▶ _DATA PROVIDED_:

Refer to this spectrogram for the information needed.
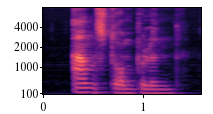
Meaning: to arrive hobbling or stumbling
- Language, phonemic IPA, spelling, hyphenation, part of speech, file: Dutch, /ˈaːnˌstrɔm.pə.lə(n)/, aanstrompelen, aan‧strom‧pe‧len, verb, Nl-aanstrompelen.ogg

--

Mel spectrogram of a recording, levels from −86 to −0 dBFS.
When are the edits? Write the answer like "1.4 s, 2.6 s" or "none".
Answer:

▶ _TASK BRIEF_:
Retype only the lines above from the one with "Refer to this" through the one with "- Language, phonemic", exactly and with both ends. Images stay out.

▶ _SOLUTION FOR THIS EXERCISE_:
Refer to this spectrogram for the information needed.
Meaning: to arrive hobbling or stumbling
- Language, phonemic IPA, spelling, hyphenation, part of speech, file: Dutch, /ˈaːnˌstrɔm.pə.lə(n)/, aanstrompelen, aan‧strom‧pe‧len, verb, Nl-aanstrompelen.ogg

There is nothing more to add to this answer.